SLUMDOG MILLIONAIRE By Pierre Beemans (Film Review)
Just at a time when the theatres and video stores seem to be treating us to one long stream of inane teen-sex comedies, morbid slasher films, ghost-and-demon dramas and unbearably (and interminably) cute cartoons dressed up as feature films, along comes one that really makes one enjoy watching movies again. Now, if only they can do something about the reek of greasy french fries and oily popcorn that the customers stuff themselves with, the theatres themselves might become equally enjoyable.
On the movie side, I am talking about Slumdog Millionaire (produced by Danny Boyle), the story of an orphan street urchin who rises from the squalid slums of Bombay (now Mumbai) to become the unlikely finalist in Indias biggest and richest TV quiz show, Who wants to be a Millionaire? It has everything: a childhood romance that endures despite all odds, a brothers treachery and redemption, gangsters, child abuse, money, humour, suspense, little people against the system, a shy but indomitable hero and his achingly beautiful heroine. Plus actors light years above and ahead of what Hollywood offers these days, along with settings in an India that tourists never see or suspect.
The hero is Jamal, an unassuming twenty-something chaiwallah (tea waiter) from the teeming poverty-stricken underclass who carry Indias economic miracle on their backs. Somehow, he has made it to the semi-finals of the quiz show by correctly answering questions that a person of his background should never get and is lined up for the final million-dollar (well, 20,000,000 rupees, actually) prize the following day. We meet him as he is being tortured in a police station (on orders from the quiz host) to reveal how he must have cheated to come up with the answers in the first seven rounds. As Jamal painfully confesses to a bent-but-not-rotten inspector, each answer corresponds to a lesson learned at some twist or turn in his life, from the murder of his mother by a Hindu mob in one of Bombays periodic anti-Muslim riots to his experiences conning American tourists at the Taj Mahal. Running through it all is Latika, the orphan girl who has been his lifelong friend and unrequited love and Selim, the brother who alternates between betraying Jamal and saving his skin.
The movie takes us through each of these events flashing back to his childhood/youth and forward to the TV stage and the real life struggle to free Latika from the grip of the boss of the Bombay mafia. At each stage, from infancy through to adulthood, Jamal, Salim and Latika are played by different actors - all of whom imbue their roles with strength and authenticity. It is a masterpiece of coherent casting, acting and directing.

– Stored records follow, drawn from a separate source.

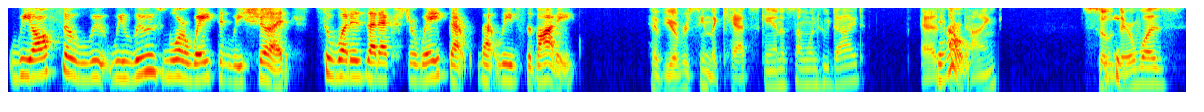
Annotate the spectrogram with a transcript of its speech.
we also lo- we lose more weight than we should. So what is that extra weight that that leaves the body? Have you ever seen the CAT scan of someone who died as No. they're dying? So there was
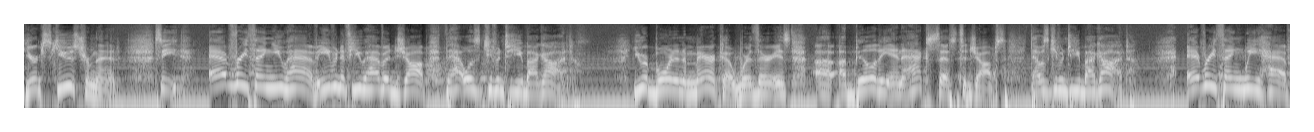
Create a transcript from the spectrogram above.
You're excused from that. See, everything you have, even if you have a job, that was given to you by God. You were born in America where there is uh, ability and access to jobs. That was given to you by God. Everything we have,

There are some pretty raw scenes of life in the slums and underworld of Bombay, such as the anti-Muslim pogrom (reminiscent of the massacres in Gujarat a few years ago), children being picked up off the garbage dumps by criminal gangs masquerading as orphanage operators, to be trained and - if necessary - maimed as beggars and prostitutes, teeming slums with sewage canals for swimming pools and laundry tubs. But there are also superbly funny scenes which it would spoil to describe beforehand, with none of the slapstick overacting or wink-wink innuendo that we are showered with in American (or Canadian) movies and TV.

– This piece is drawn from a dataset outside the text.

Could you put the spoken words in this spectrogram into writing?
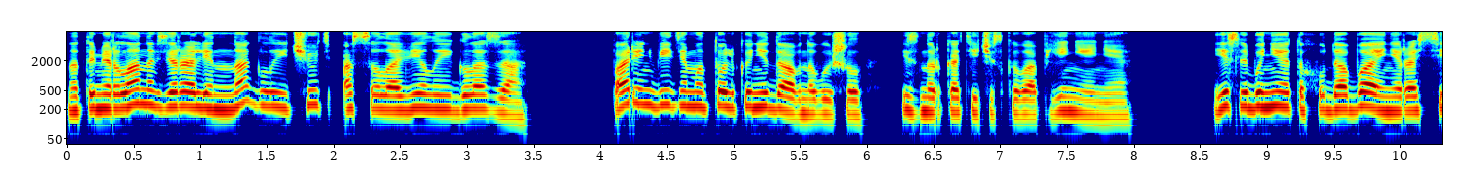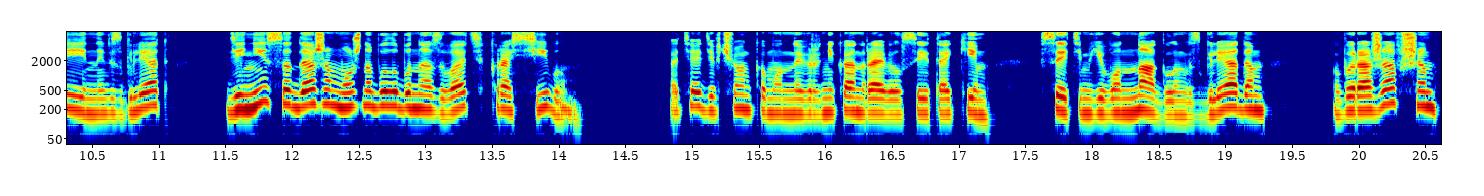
на Тамерлана взирали наглые, чуть осоловелые глаза. Парень, видимо, только недавно вышел из наркотического опьянения. Если бы не эта худоба и не рассеянный взгляд, Дениса даже можно было бы назвать красивым. Хотя девчонкам он наверняка нравился и таким, с этим его наглым взглядом, выражавшим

Slumdog Millionaire is a film to lean back and enjoy, as drama, as acting and as social commentary. It is hard to imagine it not being a top contender for the best foreign film Oscar. Not to be missed when it comes to a theatre near you.

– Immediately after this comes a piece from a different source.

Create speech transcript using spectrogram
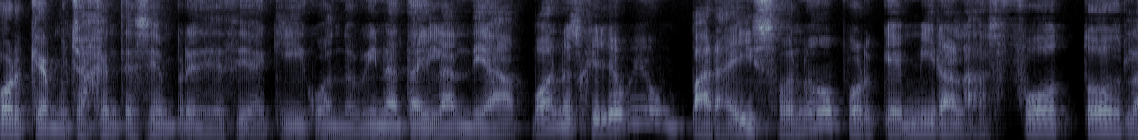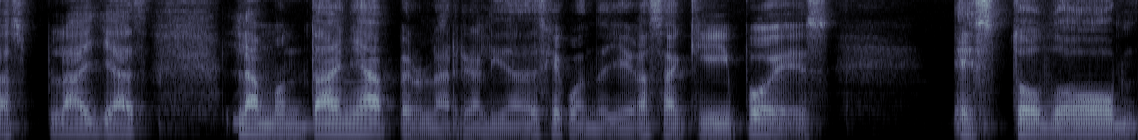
Porque mucha gente siempre decía aquí cuando vine a Tailandia, bueno, es que yo veo un paraíso, ¿no? Porque mira las fotos, las playas, la montaña, pero la realidad es que cuando llegas aquí, pues es todo,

Postscript: Pierre was right, in fact the film won an incredible eight Oscars in 2008, including Best Picture.
Tags: Pierre Beemans